Online and Hybrid Classroom Education

The latest book in the TESOL Voices series (insider accounts of classroom life) is Online and Hybrid Classroom Education. As the editor of this book, I am very excited to share information about it with others in the TESOL profession. This book, along with others in the series, provide novel and varied perspectives of teachers and students.

This format provides readers with an inside account of life within an array of online and hybrid learning contexts. The authors in this collection present a diversity of authentic TESOL teaching and learning contexts utilizing online and hybrid instructional approaches. Each chapter is illustrated with a rich description of participant inquiry. The chapters are personal and engaging in a way that should inspire many other TESOL professionals.

This book begins with an introduction of current practices in online and hybrid classrooms, including a description of the variety included in these domains. As the introduction explains: Online and hybrid learning have been around for some time and many of us across educational domains have had experience teaching and learning in these contexts. However, not all online environments and practices are created equal. The breadth of these contexts today requires us to carefully reflect upon our practices to better understand the various ways that we can interact with one another in the pursuit of effective teaching and learning.

There is evidence that many factors may influence how technologies are implemented, including cultural norms and expectations. Similarly, the educational backgrounds of teachers and learners and their attitudes toward these approaches, and technology in general, can determine if a given technological intervention will have any chance of success. As we learn more about these online and hybrid contexts, we continue to develop a richer and more sophisticated understanding. The chapters in this volume have much to contribute to this discussion. This volume in the TESOL Voices series addresses reflective teaching practices and participant inquiry in online and hybrid teaching contexts.

This is a collection of insider perspectives that is geographically, culturally, and contextually diverse. The collection is divided into three sections:

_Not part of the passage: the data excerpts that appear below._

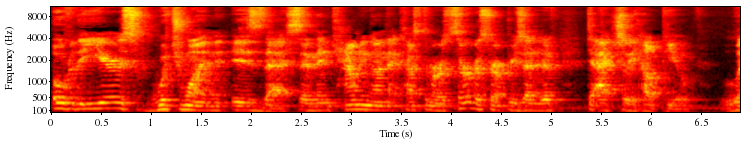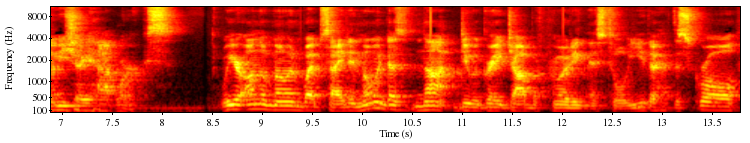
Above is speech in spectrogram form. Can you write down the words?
over the years, which one is this? And then counting on that customer service representative to actually help you. Let me show you how it works. We are on the Moen website and Moen does not do a great job of promoting this tool. You either have to scroll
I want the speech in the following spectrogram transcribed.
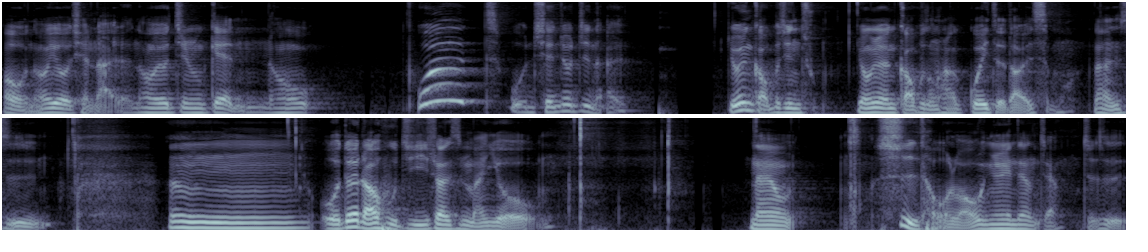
哦，然后又有钱来了，然后又进入 game，然后 what，我钱就进来了，永远搞不清楚，永远搞不懂它的规则到底是什么。但是，嗯，我对老虎机算是蛮有，蛮有。势头了，我应该这样讲，就是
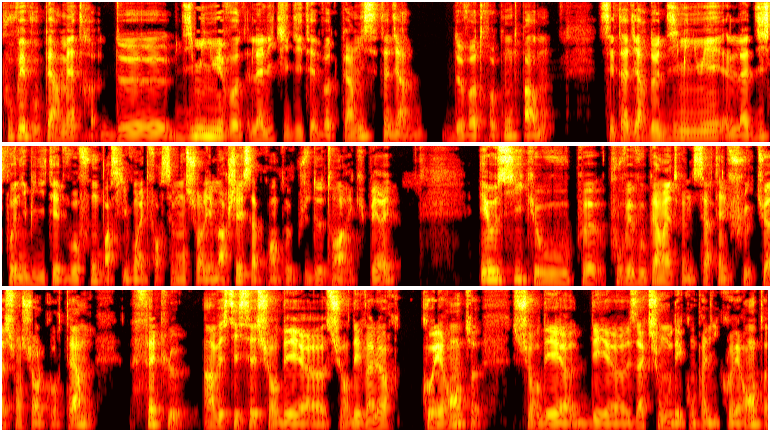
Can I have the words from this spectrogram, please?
pouvez vous permettre de diminuer la liquidité de votre permis, c'est-à-dire de votre compte, pardon, c'est-à-dire de diminuer la disponibilité de vos fonds parce qu'ils vont être forcément sur les marchés, ça prend un peu plus de temps à récupérer et aussi que vous pouvez vous permettre une certaine fluctuation sur le court terme, faites-le. Investissez sur des, euh, valeurs cohérentes, sur des, euh, euh, actions ou des compagnies cohérentes,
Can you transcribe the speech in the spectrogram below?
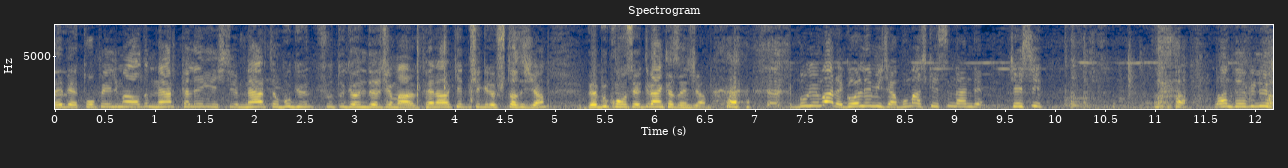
Evet topu elime aldım. Mert kaleye geçti. Mert'e bugün şutu göndereceğim abi. Felaket bir şekilde şut atacağım. Ve bu konsepti ben kazanacağım. bugün var ya gollemeyeceğim. Bu maç kesin bende. Kesin. Lan devriliyor.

  1. voices of participants in online and hybrid TESOL teacher preparation contexts,
  2. voices of participants in online ESL and EFL contexts, and
  3. voices of participants in hybrid ESL and EFL contexts.

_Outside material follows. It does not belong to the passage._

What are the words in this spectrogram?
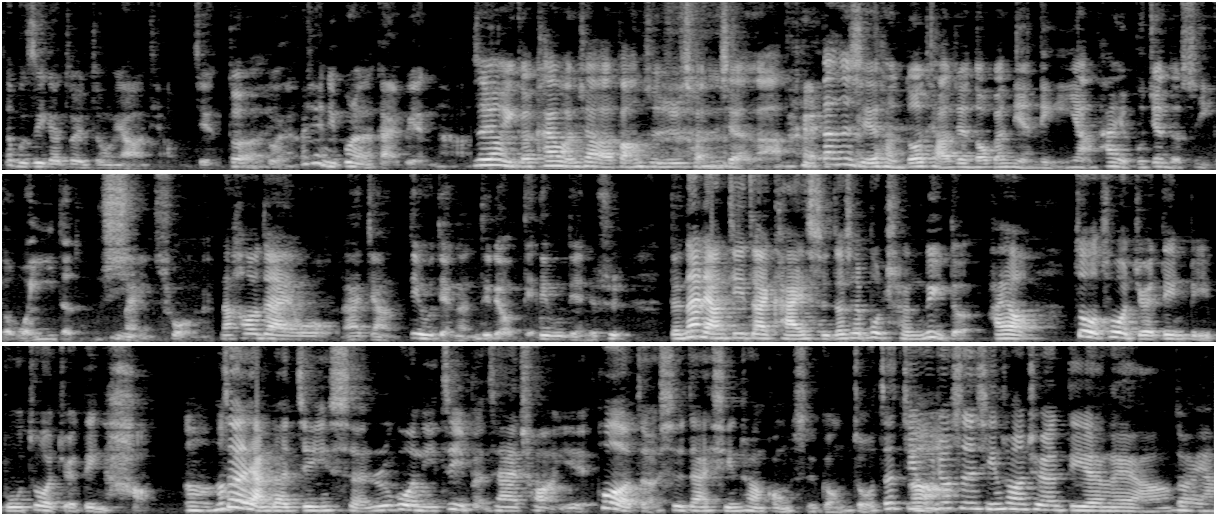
这不是一个最重要的条对，对，而且你不能改变它。是用一个开玩笑的方式去呈现啦。但是其实很多条件都跟年龄一样，它也不见得是一个唯一的东西。没错，然后再我来讲第五点跟第六点。第五点就是等待良机再开始，这是不成立的。还有做错决定比不做决定好。嗯，这两个精神，如果你自己本身在创业，或者是在新创公司工作，这几乎就是新创圈的 DNA 啊。对啊、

1. Voices of Participants in Online and Hybrid TESOL Teacher Preparation Contexts
This section is addressed by four chapters. These include different approaches to designing, delivering and reflecting upon innovative approaches to TESOL teacher preparation. These include the participative inquiry of both TESOL teacher educators and the graduate students in these courses. These are situated in the United States and as collaborations between the United States and Russia and the United States and Romania. Each chapter includes valuable recommendations for others interested in teaching TESOL courses online.

2. Voices of Participants in Online ESL and EFL Contexts
This section is addressed through three chapters. These include creative instructional designs to assist learners with their discourse writing and pronunciation through two very innovative online tutoring systems. They are situated in the United States and Japan. The voices of instructors and students present a rich reflection on the use of these systems in a manner that supports the creation of similar systems for our own teaching contexts. This section also includes reflection on the use of a learning management system at the center of an online English for Academic Purposes course, which concludes with recommendations for a framework for the design of such courses.

3. Voices of Participants in Hybrid ESL and EFL Contexts
This section is addressed through four chapters. These include two flipped learning classes: a videoconference-based class teaching English as an international language in Japan and an experiential reading and writing class in the United Arab Emirates. This section also includes two courses designed to reduce student anxiety around English use: a social network–based peer mentoring experience among students in Malaysia and a mobile video–based public speaking/presentation skills course designed to lower the anxiety students face in the unique context of Japan.

The book concludes with a final chapter in which I reflect upon the various voices throughout the book and explore current and emerging trends and opportunities related to technological and pedagogical developments. I consider the changing nature of teaching and learning across educational domains, including a dramatically changing nature of how we think about, integrate, and rely on technology. I offer suggestions for how we might contextualize emerging technologies in our teaching, including automated tools, artificial intelligence, augmented and virtual reality, and other emerging technologies that are certain to influence the classrooms of our future. I am so grateful for the authors and their contributions that I want to be sure to share that information. Here is the table of contents:

You can purchase the book at the TESOL Bookstore, and please read a sample chapter, “Collaborative Practice to Improve How ELLs Are Characterized in Online TESOL Methods Courses.”


About Greg Kessler

Greg Kessler
Greg Kessler is professor of instructional technology in the Patton College of Education at Ohio University. He has written numerous books, articles, book chapters, and other publications. He has delivered keynote and featured talks around the world. His research addresses technology, learning, and language use with an emphasis on teacher preparation. He has held numerous leadership positions, including as Ohio TESOL president, CALICO president, and TESOL CALL IS chair. He is the editor of the CALICO book series, Advances in CALL Practice & Research, the Language Learning & Technology journal forum, Language Teaching & Technology, and many other comprehensive collections.
This entry was posted in TESOL Blog and tagged , , , , , , . Bookmark the permalink.

Leave a Reply

Your email address will not be published. Required fields are marked *

This site uses Akismet to reduce spam. Learn how your comment data is processed.